From Italy comes the Ferrari Perlé Trentodoc a méthode champenoise sparkler, made from hand-picked 100 percent chardonnay grapes. It is aged for a minimum of five years on the lees. This is an interesting creamy, deep yellow with golden highlights sparkler from Trentino, with a lively and persistent mousse and aromatic notes of baked apple, gingerbread, and yeast that linger on the finish.
Also from Italy comes another favorite, Vigna la Rivetta Prosecco di Cartizze, from Villa Sandi. It is a lovely Prosecco, very pale straw colored—an almost colorless sparkler—with an intense, fine, and persistent perlage. The palate is fresh, dry, and considerably smooth—very enjoyable. I usually have it as an aperitif or with appetizers.

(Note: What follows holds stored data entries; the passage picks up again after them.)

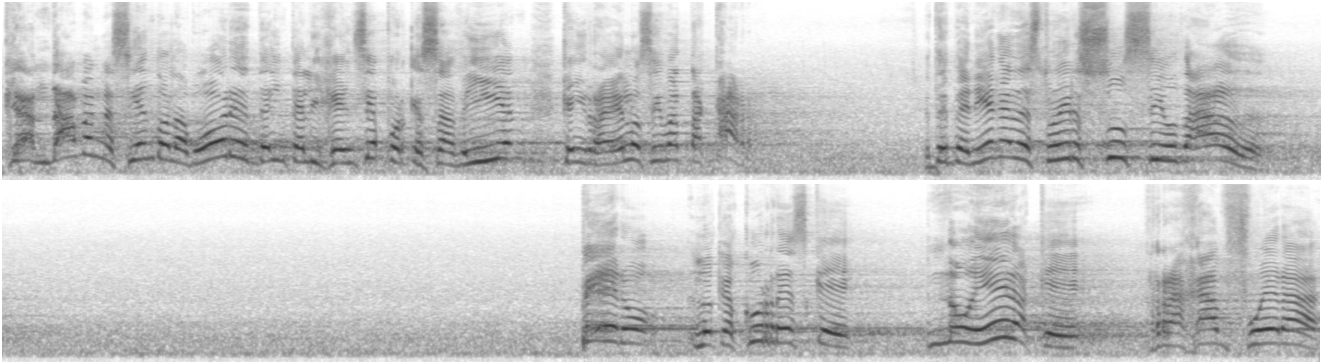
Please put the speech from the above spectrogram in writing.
que andaban haciendo labores de inteligencia porque sabían que Israel los iba a atacar. Entonces venían a destruir su ciudad. Pero lo que ocurre es que no era que Rahab fuera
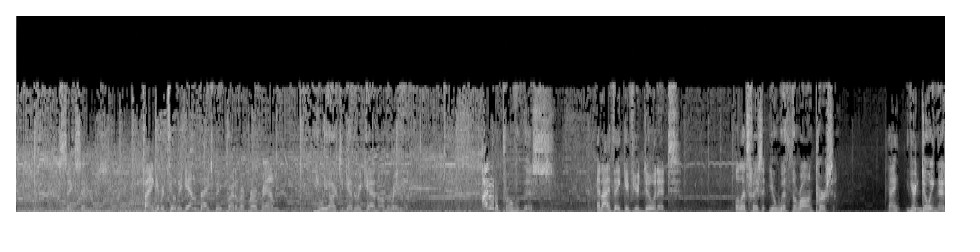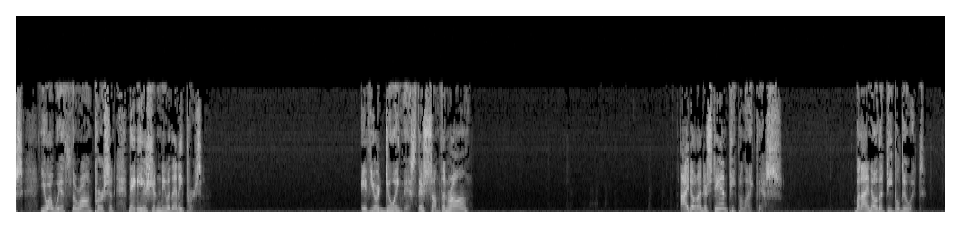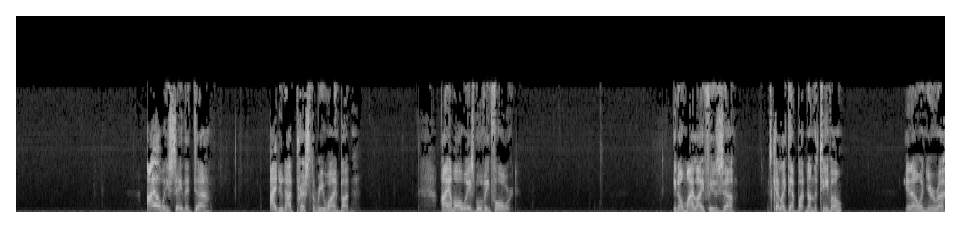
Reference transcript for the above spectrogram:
1-800-5800-866. Thank you for tuning in. Thanks being part of our program. Here we are together again on the radio. I don't approve of this. And I think if you're doing it, well, let's face it, you're with the wrong person. Okay? If you're doing this, you are with the wrong person. Maybe you shouldn't be with any person. If you're doing this, there's something wrong. I don't understand people like this. But I know that people do it. I always say that uh, I do not press the rewind button. I am always moving forward. You know, my life is, uh, it's kind of like that button on the TiVo. You know, and you're, uh,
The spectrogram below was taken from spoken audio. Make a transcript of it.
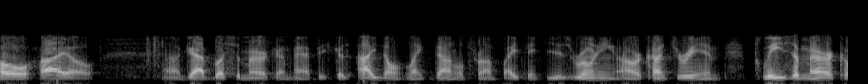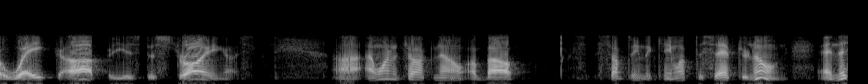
Ohio. Uh, God bless America. I'm happy because I don't like Donald Trump. I think he is ruining our country. And please, America, wake up. He is destroying us. Uh, I want to talk now about something that came up this afternoon, and this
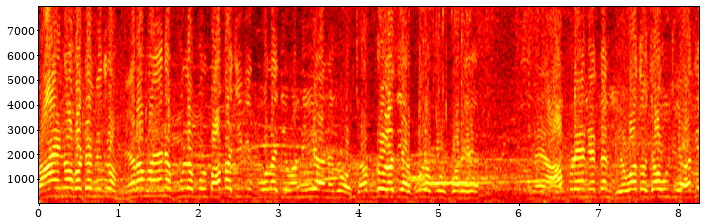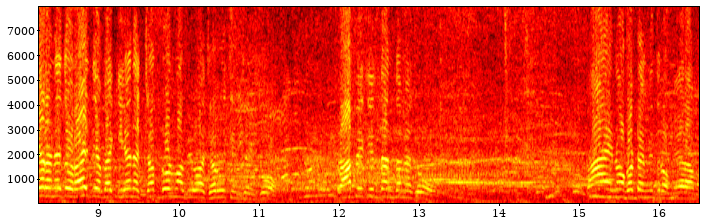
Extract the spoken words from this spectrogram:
કાંઈ ન ઘટે મિત્રો, મેરામાં એને ફૂલે ફૂલ બાકાજીકી બોલાવી દેવાની છે અને જો ચકડોળ અત્યારે ફૂલે ફૂલ કરે અને આપણે એને એકદમ બેવા તો જવું જોઈએ. અત્યારે નહીં તો રાતે બાકી એને ચકડોળમાં બેવા જરૂરથી જાય જો. ટ્રાફિક એકદમ તમે જુઓ. કાંઈ ન ઘટે મિત્રો મેળામાં.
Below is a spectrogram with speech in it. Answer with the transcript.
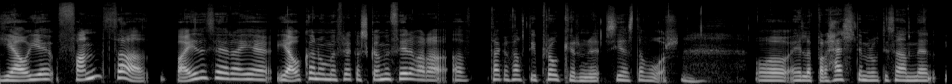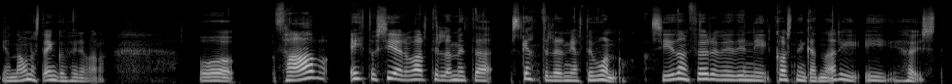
Já, ég fann það bæði þegar ég, ég ákvæði nú með freka skömmu fyrir var að, að taka þátt í prókjörnu síðasta vor mm. og eiginlega bara heldi mér út í það með, já, nánast engum fyrir vara og það eitt og sér var til að mynda skemmtilegur en ég átti vonu. Síðan förum við inn í kostningarnar í, í haust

Another Italian charmer is the Piemontese Brachetto Fizz 56, highly aromatic with rose petals and strawberries on the nose and sweet black cherries, strawberries, and blackberries on the palate. Though a Brachetto is considered by most as an aperitif or dessert wine, I had it with a main course of magret de canard with a cherry glazing, and it was delightful. The romantic red color, fresh berry flavors, and complex, sweet finish, invite toasts to love and happiness. With only 7 percent alcohol, you can’t go wrong selecting it.

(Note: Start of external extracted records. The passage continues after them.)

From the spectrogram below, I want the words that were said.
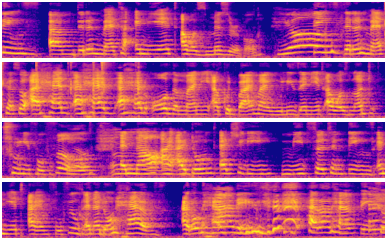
things um didn't matter, and yet I was miserable. Yo. things didn't matter. So i had i had i had all the money. I could buy my woolies and yet i was not truly fulfilled. Fulfilled. and now i i don't actually need certain things and yet i am fulfilled and i don't have i don't Have- things. I don't have things. So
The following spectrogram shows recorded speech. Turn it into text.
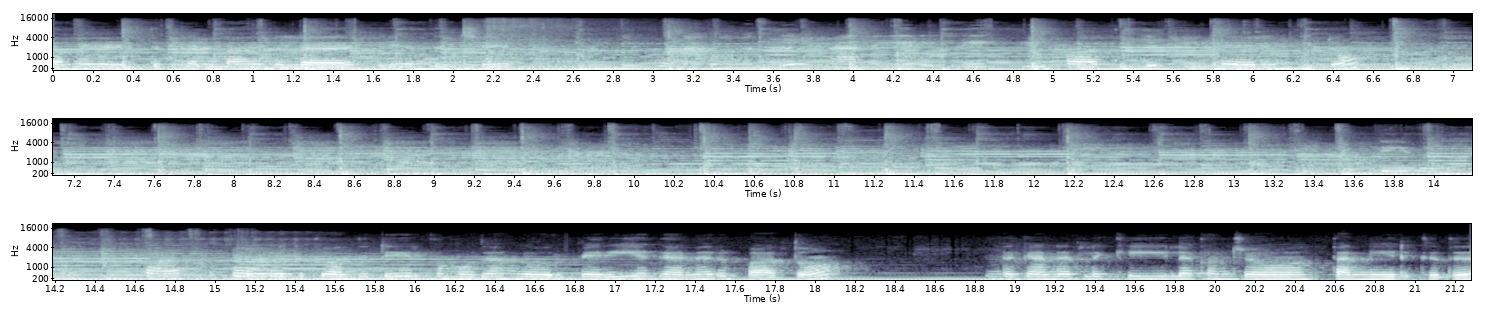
தமிழ் எழுத்துக்கள்லாம் இதில் இருந்துச்சு. இப்போ நாங்கள் வந்து மேலே ஏறி லேக் பார்த்துட்டு கீழே இறங்கிட்டோம். அப்படியே வந்து காசு போகிறதுக்கு வந்துகிட்டே இருக்கும்போது அங்கே ஒரு பெரிய கிணறு பார்த்தோம். இந்த கிணறுல கீழே கொஞ்சம் தண்ணி இருக்குது.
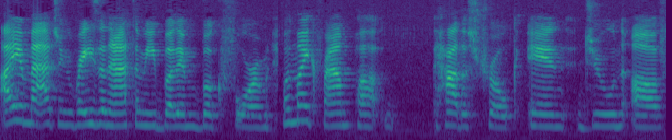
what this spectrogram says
I imagine Grey's Anatomy, but in book form. When my grandpa had a stroke in June of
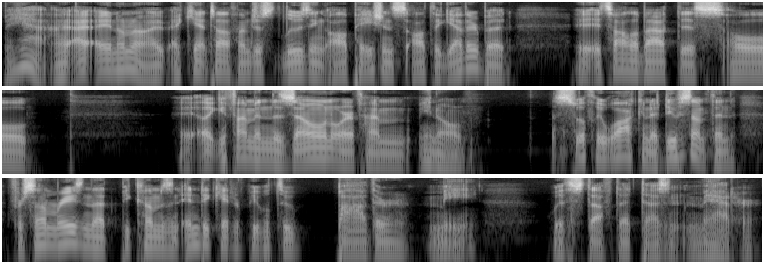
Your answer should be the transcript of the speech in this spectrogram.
but yeah, I, I don't know. I, I can't tell if I'm just losing all patience altogether, but it's all about this whole like if I'm in the zone or if I'm, you know, swiftly walking to do something, for some reason that becomes an indicator for people to bother me with stuff that doesn't matter.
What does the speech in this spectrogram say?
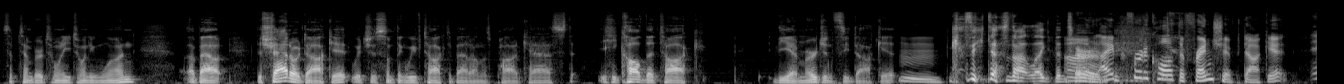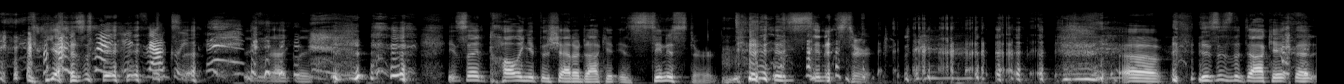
September 2021, about the shadow docket, which is something we've talked about on this podcast. He called the talk the emergency docket because he does not like the Uh, term. I prefer to call it the friendship docket. yes. exactly. exactly. he said calling it the shadow docket is sinister. is sinister. uh, this is the docket that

California has a long history in the sparkling wine business. Many of its sparkling wine producers are related to French Champagne houses. Talking about French influences, Mumm Napa Brut Prestige was a lovely sparkler produced in the traditional champenoise method and it delights with subtle aromas of apple, melon, and citrus, with firm acidity and a crisp structure. A blend of mostly pinot noir and chardonnay with a little pinot meunier and pinot gris, it is medium bodied, with excellent mousse and a rich lingering, slightly nutty finish.
Another Californian sparkler that we had at the end of the tasting as it was solidly on the demi-sec side was Sofia, a Monterey County sparkling wine from the Francis Coppola vineyards. This medium golden Blanc de Blanc has a little less alcohol than its European brethren. It is smooth, with a delicate small bead and a bouquet of pears, melon, citrus, and tupelo honey. There is pronounced fresh bread crust and honey on the extended finish.
Finally, an interesting rosé sparkler that came to me from Chile. The Miguel Torres wineries have been trying to resurrect almost extinct grape varieties that, for one reason or another, have disappeared from wine production, both in Europe and South America.
The Santa Digna Estelado Rosé is a sparkling wine made from 100 percent Pais grapes. Pais—commonly known as Mission grape or Negra Peruana—was imported to Mexico and Peru in the 16th century by Spanish missionaries following Hernán Cortés and other Conquistadores to produce sacramental wines. From Peru it was replanted in Chile for the same function. With the introduction of French varietals to Chile in the late 1800s Pais went out of favor and production of wines from the Pais grape stopped in the mid 1930s. Now the varietal has been resurrected and is used in making this unusual sparkling wine.
To your health!
Manos Angelakis is a wine and food writer in New York City. As the gastronomy critic for luxuryweb.com, he has spent many years traveling the world in search of culinary excellence.